« Reply #3 on: 04/09/2007 03:32:55 »
Our eyes have two types of photosensitive cells, cones and rods. One type is sensitive to back and white and the other type has three sub-types, sensitive to red, green and blue.

As already mentioned, the pit viper has an organ that is sensitive to infra-red and aids in detecting nocturnal prey. Some insects are able to detect infra red as well - moths, mosquitoes, etc. (up to 100 feet away from what I've read), using external heat sensitive antennae.

Much of the ultra violet light wavelengths are filtered out by our atmosphere. I don't believe our eyes actually filter out IR and UV light, its just that the photo-sensitive cells in our eyes don't respond to those wavelengths.

Our skin however, IS sensitive to infra-red (heat), and responds to UV by releasing pigmentation (tanning) to help filter out the damaging rays.
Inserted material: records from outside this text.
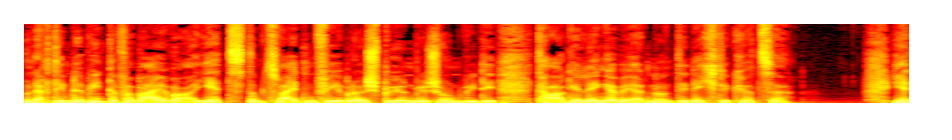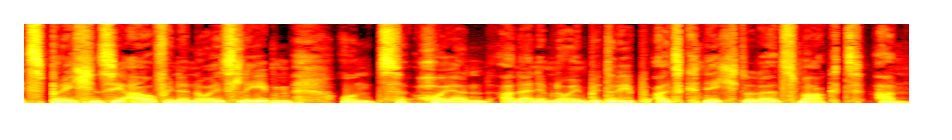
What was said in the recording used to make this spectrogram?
Und nachdem der Winter vorbei war, jetzt am 2. Februar spüren wir schon, wie die Tage länger werden und die Nächte kürzer. Jetzt brechen sie auf in ein neues Leben und heuern an einem neuen Betrieb als Knecht oder als Magd an.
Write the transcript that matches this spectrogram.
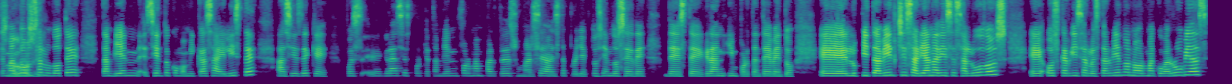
te mando un saludote. También siento como mi casa Eliste, así es de que pues eh, gracias porque también forman parte de sumarse a este proyecto siendo sede de este gran importante evento. Lupita Vilchis, Ariana dice saludos, Oscar Guizar lo está viendo, Norma Covarrubias,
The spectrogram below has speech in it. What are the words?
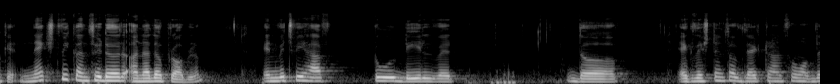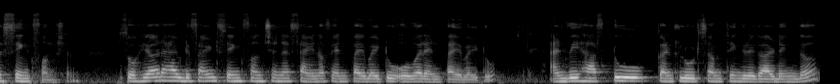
okay next we consider another problem in which we have to deal with the existence of z transform of the sinc function so here I have defined sinc function as sine of n pi by 2 over n pi by 2 and we have to conclude something regarding the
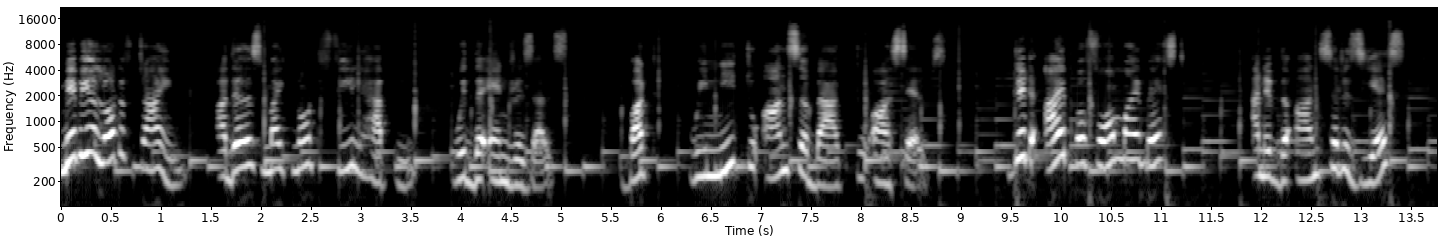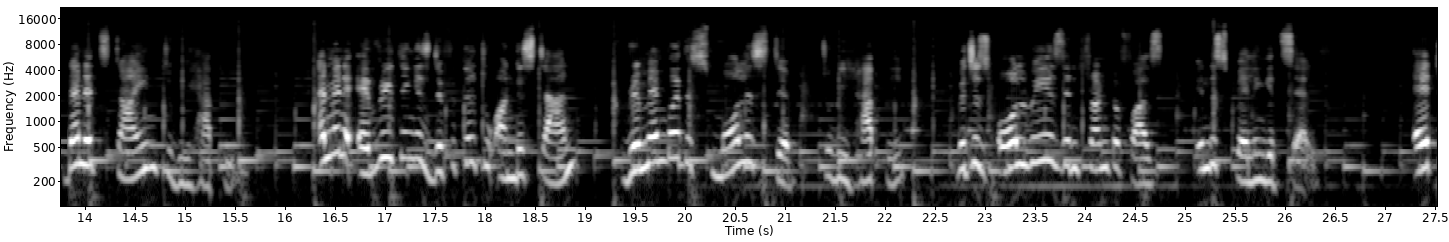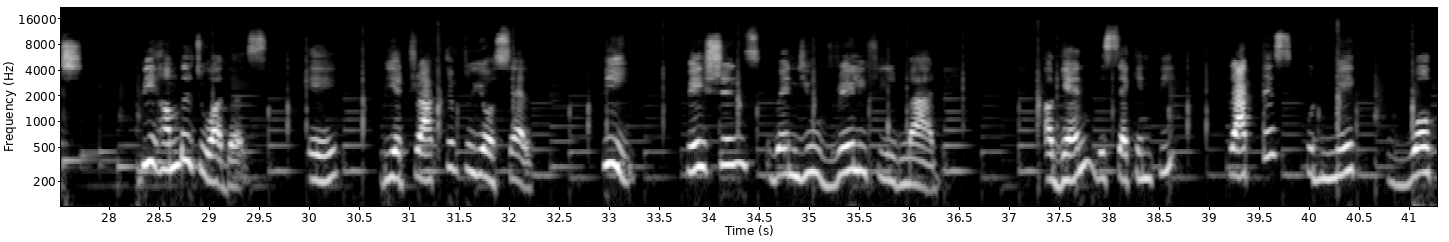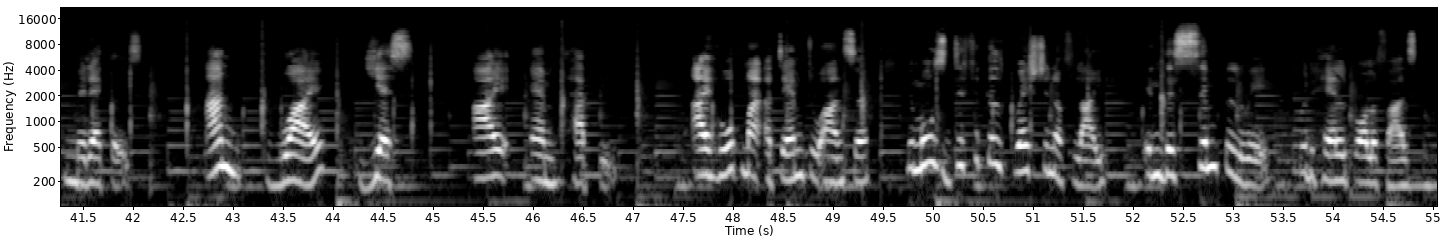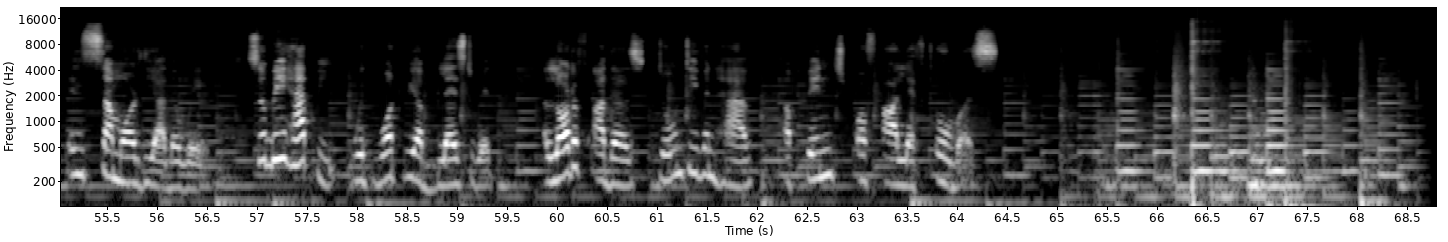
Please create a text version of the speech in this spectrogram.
Maybe a lot of time others might not feel happy with the end results, but we need to answer back to ourselves did I perform my best? And if the answer is yes, then it's time to be happy. And when everything is difficult to understand, remember the smallest step to be happy, which is always in front of us in the spelling itself. H. Be humble to others. A. Be attractive to yourself. P. Patience when you really feel mad. Again, the second P Practice could make work miracles. And why? Yes, I am happy. I hope my attempt to answer the most difficult question of life in this simple way could help all of us in some or the other way. So be happy with what we are blessed with. A lot of others don't even have a pinch of our leftovers.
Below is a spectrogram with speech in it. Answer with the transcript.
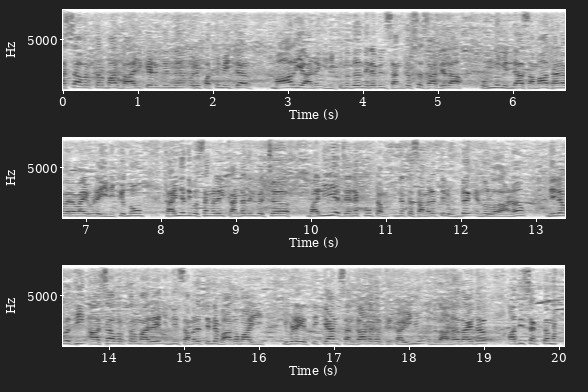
ആശാവർക്കർമാർ ബാരിക്കേഡിൽ നിന്ന് ഒരു പത്ത് മീറ്റർ മാറിയാണ് ഇരിക്കുന്നത്. നിലവിൽ സംഘർഷ സാധ്യത ഒന്നുമില്ല. സമാധാനപരമായി ഇവിടെ ഇരിക്കുന്നു. കഴിഞ്ഞ ദിവസങ്ങളിൽ കണ്ടതിൽ വെച്ച് വലിയ ജനക്കൂട്ടം ഇന്നത്തെ സമരത്തിൽ ഉണ്ട് എന്നുള്ളതാണ്. നിരവധി ആശാവർക്കർമാരെ ഇനി സമരത്തിന്റെ ഭാഗമായി ഇവിടെ എത്തിക്കാൻ സംഘാടകർക്ക് കഴിഞ്ഞു എന്നതാണ്. അതായത് അതിശക്തമായ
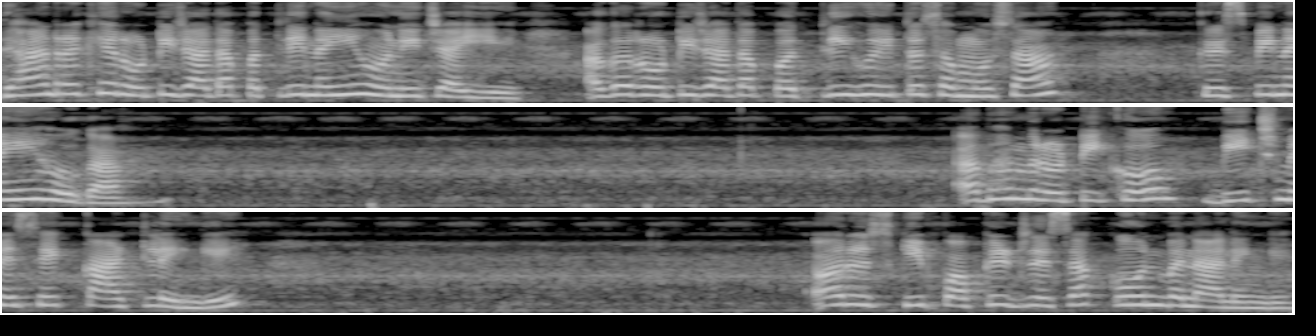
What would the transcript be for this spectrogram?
ध्यान रखें, रोटी ज़्यादा पतली नहीं होनी चाहिए। अगर रोटी ज़्यादा पतली हुई तो समोसा क्रिस्पी नहीं होगा। अब हम रोटी को बीच में से काट लेंगे और उसकी पॉकेट जैसा कोन बना लेंगे।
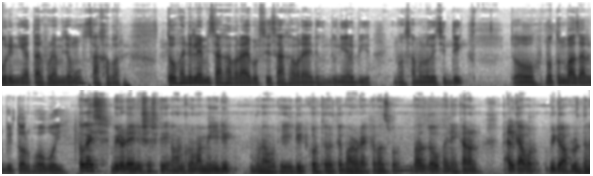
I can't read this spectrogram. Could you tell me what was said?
গড়ি নিয়ে তারপরে আমি যাব চা খাবার। তো ফাইনালি আমি চা খাবার আয় পড়ছি চা খাবার আয় দেখুন দুনিয়ার বীর আমার লগে সিদ্দিক। তো নতুন বাজার বীর তো অল্প হবই। তো গাইস ভিডিওটা এনে শেষ করি এখন করলাম আমি এডিট মোটামুটি এডিট করতে করতে বারোটা একটা বাজবো বাজলেও হয় নাই কারণ কালকে আবার ভিডিও আপলোড দেন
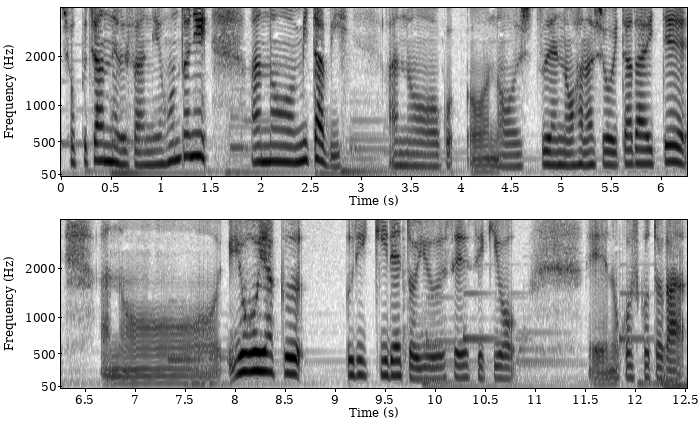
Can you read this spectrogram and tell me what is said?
ショップチャンネルさんに本当に、あの、三度、あの、あの出演のお話をいただいて、あの、ようやく売り切れという成績を、えー、残すことが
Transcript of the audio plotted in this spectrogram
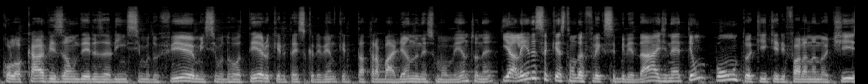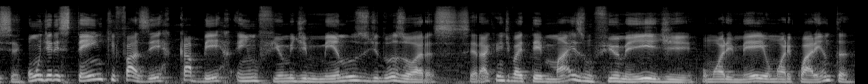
colocar a visão deles ali em cima do filme, em cima do roteiro que ele tá escrevendo, que ele tá trabalhando nesse momento, né? E além dessa questão da flexibilidade, né, tem um ponto aqui que ele fala na notícia, onde eles têm que fazer caber em um filme de menos de duas horas. Será que a gente vai ter mais um filme aí de uma hora e meia, uma hora e quarenta?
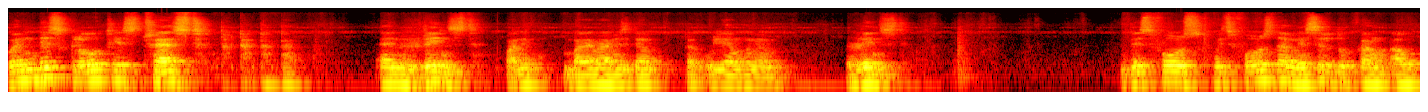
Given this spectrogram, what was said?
when this cloth is thrashed and rinsed পানীত বাৰে বাৰে আমি যেতিয়া তাক উলিয়াম হৈ আমি rinsed this force which force the micelle to come out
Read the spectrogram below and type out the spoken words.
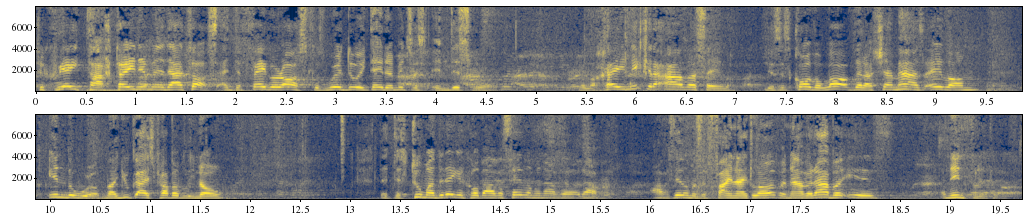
to create tachtainim, and that's us, and to favor us, because we're doing Teir mitzvahs in this world. This is called the love that Hashem has, Elam, in the world. Now, you guys probably know that there's two madrega called Avaselam and Avarabba. Avaselam is a finite love, and Avarabba is an infinite love.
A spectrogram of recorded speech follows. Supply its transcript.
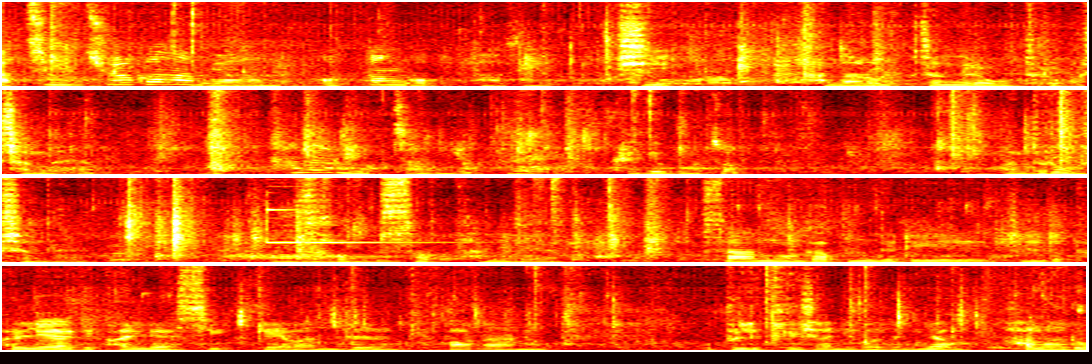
아침에 출근하면 어떤 거부터 하세요? 혹시 하나로 목장이라고 들어보셨나요? 하나로 먹잖아요? 네. 그게 뭐죠? 안 들어보셨나요? 섭섭한데요. 국산 농가분들이 좀 더 편리하게 관리할 수 있게 만든 개발한 어플리케이션이거든요. 하나로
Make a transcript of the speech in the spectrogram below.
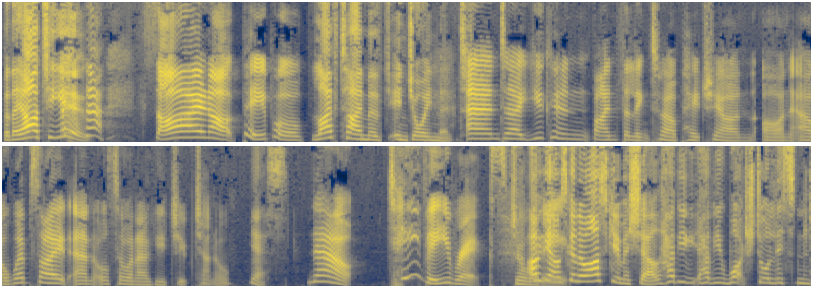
but they are to you. Sign up, people. Lifetime of enjoyment. And uh, you can find the link to our Patreon on our website and also on our YouTube channel. yes. Now, TV Rex, Geordie. Oh yeah, I was going to ask you, Michelle. Have you have you watched or listened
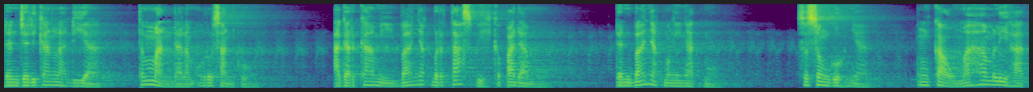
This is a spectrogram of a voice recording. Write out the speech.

Interestingly enough, plants use the IR and UV wavelengths more than the visible spectrum in their photosynthetic process.